Hundreds of people living in central Haiti received dental care earlier in 2014 thanks to a team of 13 volunteers from Wisconsin who Direct Relief supported with medical supplies such as dental hand instruments and autoclaves.

The Hinche Christian Dental Clinic, led by Lori Schneider and Dr. Tim Brown, recently sent an update from their fourth trip to Hinche where the group helps provide dental care for people who would otherwise go without. Direct Relief has partnered with their team for about a year, providing donations of medical supplies.

Team of volunteers paint

“With your help, we are starting to make a difference. It is enjoyable and rewarding to begin to see some of the same children and adults each trip and see that our efforts are helping,” wrote Lori in an email to Direct Relief.

The work the small group is doing is significant in Haiti, where many do not have access to dental care. There’s an average of only one dentist for every 10,000 Haitians, the majority of whom practice in the capital, Port-Au-Prince. Moreover, few Haitians have ever been to a dentist or owned a toothbrush, reports the Huffington Post.

Though the country is battling other major public health threats such as cholera and malnutrition, among others, it’s important to provide dental care as it affects overall wellness. Gum disease can increase the likelihood of HIV transmission,  tooth loss can contribute to malnutrition, and oral infections can lead to blood-borne diseases and heart attacks.

To help keep central Haitians healthy, the Hinche Christian Dental Clinic team provides anything from basic cleanings and fluoride treatments to restorations, extractions, and root canals each time they conduct a mission. Every patient leaves with a toothbrush and oral hygiene education.

Direct Relief is privileged to work  with this dedicated team of volunteers who are making significant strides in improving dental health for Haitians in need.
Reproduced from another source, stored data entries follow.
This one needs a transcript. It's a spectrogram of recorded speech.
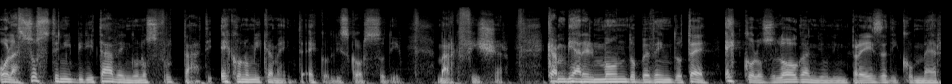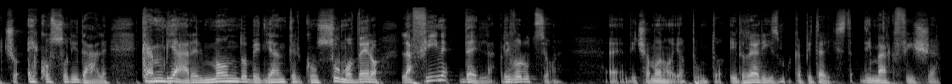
o la sostenibilità vengono sfruttati economicamente. Ecco il discorso di Mark Fisher. Cambiare il mondo bevendo tè, ecco lo slogan di un'impresa di commercio ecosolidale. Cambiare il mondo mediante il consumo, ovvero la fine della rivoluzione eh, diciamo noi appunto il realismo capitalista di Mark Fisher.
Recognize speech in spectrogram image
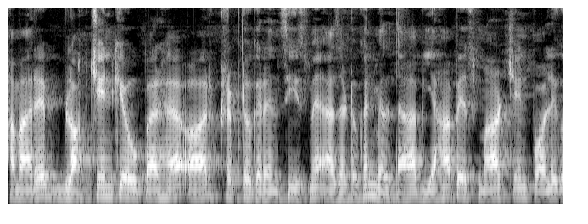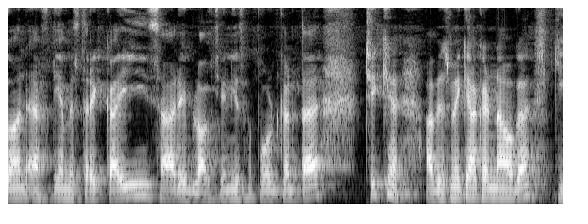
हमारे ब्लॉकचेन के ऊपर है और क्रिप्टो करेंसी इसमें एज अ टोकन मिलता है। अब यहाँ पर स्मार्ट चेन पॉलीगॉन एफटीएम इस तरह कई सारे ब्लॉक ये सपोर्ट करता है। ठीक है? अब इसमें क्या करना होगा कि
Giving is Good Medicine

You don't have to donate. That's why it's so extraordinary if you do.